REQUIREMENT: Nothing but a number should be given: how many lines in the listing contain the word "codec".

════════════════════

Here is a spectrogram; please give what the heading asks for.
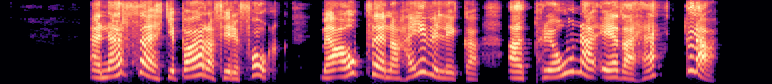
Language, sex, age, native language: Icelandic, female, 50-59, Icelandic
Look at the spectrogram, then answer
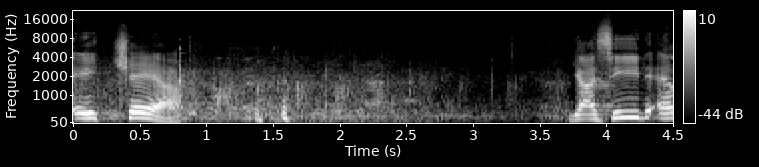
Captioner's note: applause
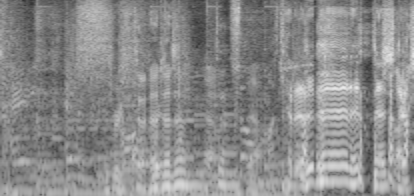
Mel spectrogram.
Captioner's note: humming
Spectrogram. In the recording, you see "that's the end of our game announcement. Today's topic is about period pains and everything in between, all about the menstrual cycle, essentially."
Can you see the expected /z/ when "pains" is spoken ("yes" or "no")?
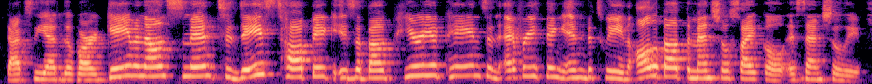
yes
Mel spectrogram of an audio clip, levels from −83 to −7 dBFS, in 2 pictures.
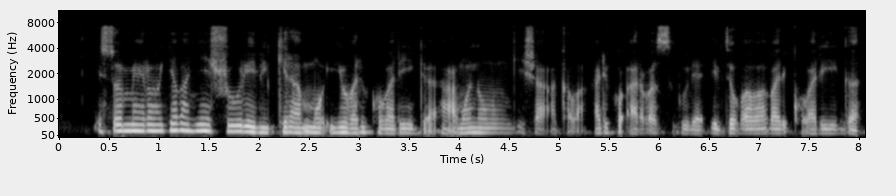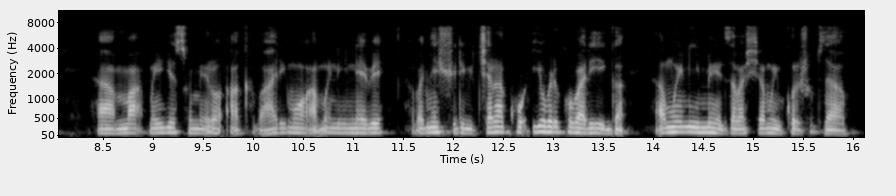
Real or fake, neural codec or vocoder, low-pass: fake; codec, 16 kHz, 4 kbps, X-Codec, HuBERT features, trained on LibriSpeech; 7.2 kHz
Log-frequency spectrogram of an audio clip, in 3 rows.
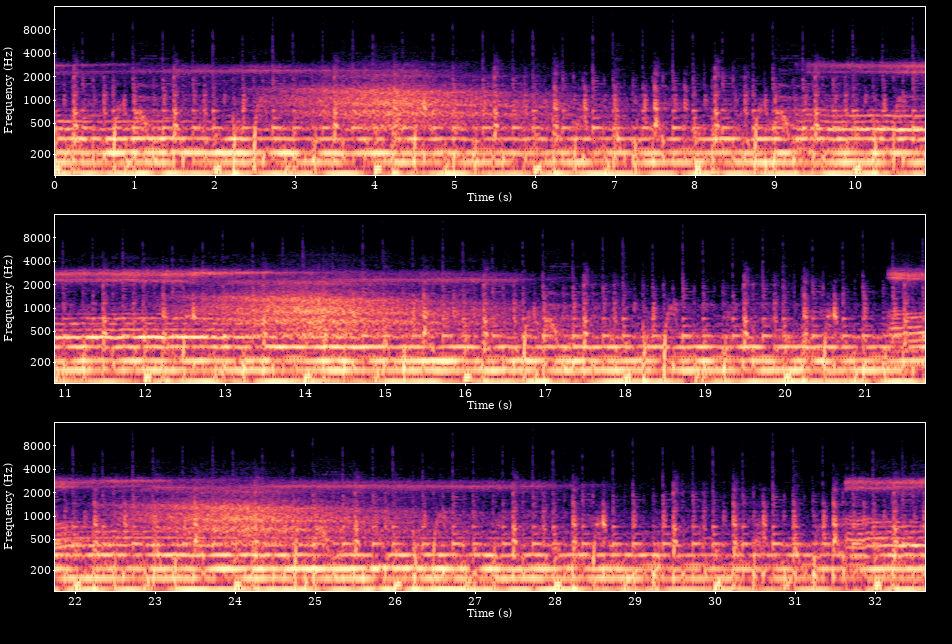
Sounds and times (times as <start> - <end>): Mantra: 0.0 - 5.7, 9.0 - 17.7, 21.2 - 28.8, 31.5 - 32.6.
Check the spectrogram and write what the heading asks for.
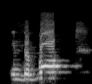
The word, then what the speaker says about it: walked: While in the walked, L sound is silent.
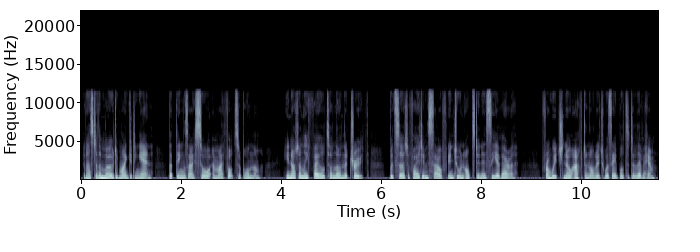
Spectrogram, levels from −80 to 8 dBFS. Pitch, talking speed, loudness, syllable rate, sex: 220 Hz, 230 wpm, -18 LUFS, 6.3 syllables/s, female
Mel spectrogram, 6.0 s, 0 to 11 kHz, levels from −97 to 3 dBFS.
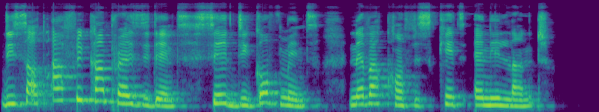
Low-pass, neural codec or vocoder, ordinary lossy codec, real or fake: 9.9 kHz; none; none; real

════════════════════

ANSWER: 2